Vegan #1 Blend

30% Linen, 70% Natural Bamboo

The yarn feels like linen but slightly softer and has a bit of a shine like bamboo. It took the dye very well, the colours are saturated, though they all have a slightly ‘natural’ look from the off white colour of the linen, especially when compared to the pima cotton. The speckles spread but not as much as on the Wool Cotton.

DK Pure Cotton Yarn

100% Australian Super Cotton from Full Circle Fibres

This yarn is made of lots of fine threads twisted together and I feel like it will soften with time like linen does. The colour is beautiful and pretty bright which I honestly didn’t expect for a minimally processed fibre like this. There are random little white flecks where the dye didn’t penetrate all the way through but I think with longer presoaking and more effort to ensure saturation this issue will go away. The speckles spread a lot but not as much as the Wool Cotton.



100% recycled cotton

This yarn is like a cross between Tencel and cotton. It is made from waste cotton (cotton lint) that is a by-product of cotton processing. This lint is used as a cellulose source (the same as wood pulp is used to make Tencel) in a closed-loop system (so the chemicals and water are reused over and over again) to make fibre that is smooth, shiny (not quite as shiny as Tencel) and with gorgeous drape. 

And just like Tencel it took the dye amazingly. The colours are bright and almost glowing and the speckles are sharp. The colours blended nicely and the black is dark but shows the speckles over it well.


The photos show Tencel vs Cupro (right in Summer Rainbow) and Tencel vs Pima Cotton vs Cupro (below in Galaxy).


So now that you’ve made it through all of that what base would you like to get your hands on?

I currently have 2kgs each of the Natural Fluff, Cupro and the 4ply Wool Cotton to add to my shop as dyed to order bases because they’re a bit different to what is normally available but I’d love to add some more.

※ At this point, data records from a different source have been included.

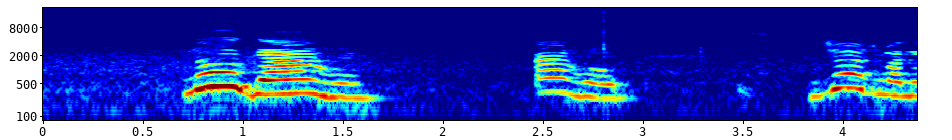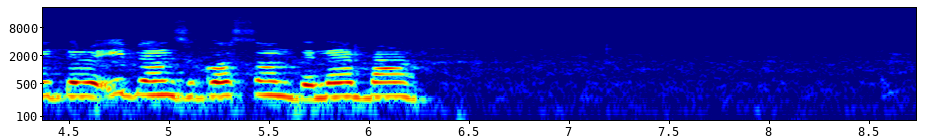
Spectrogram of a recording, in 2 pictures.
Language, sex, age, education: Igbo, female, 15-29, tertiary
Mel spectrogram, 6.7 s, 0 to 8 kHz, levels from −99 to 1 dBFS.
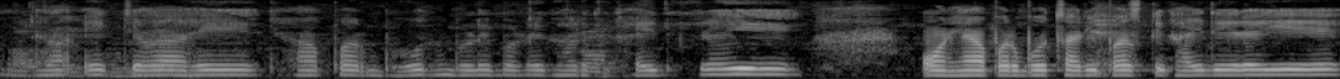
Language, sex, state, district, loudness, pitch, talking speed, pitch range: Hindi, male, Chhattisgarh, Balrampur, -43 LUFS, 180 Hz, 205 wpm, 175-180 Hz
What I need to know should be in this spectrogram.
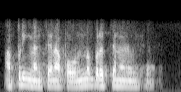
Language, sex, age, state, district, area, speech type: Tamil, male, 18-30, Tamil Nadu, Tiruppur, rural, conversation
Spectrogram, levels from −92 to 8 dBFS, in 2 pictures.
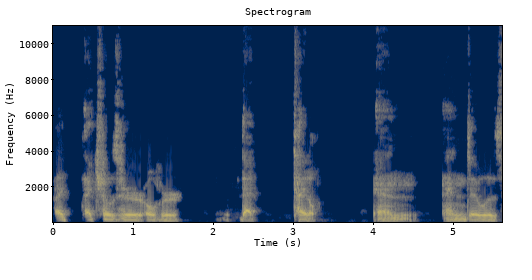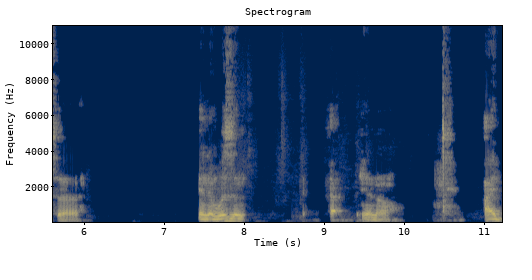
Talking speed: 95 wpm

I’m thinking the next ones will be some of my favourites the Silky 50/50 DK and the Pima DK Air but I would love to hear your thoughts so leave a comment below or send me a message.


Mikaela xx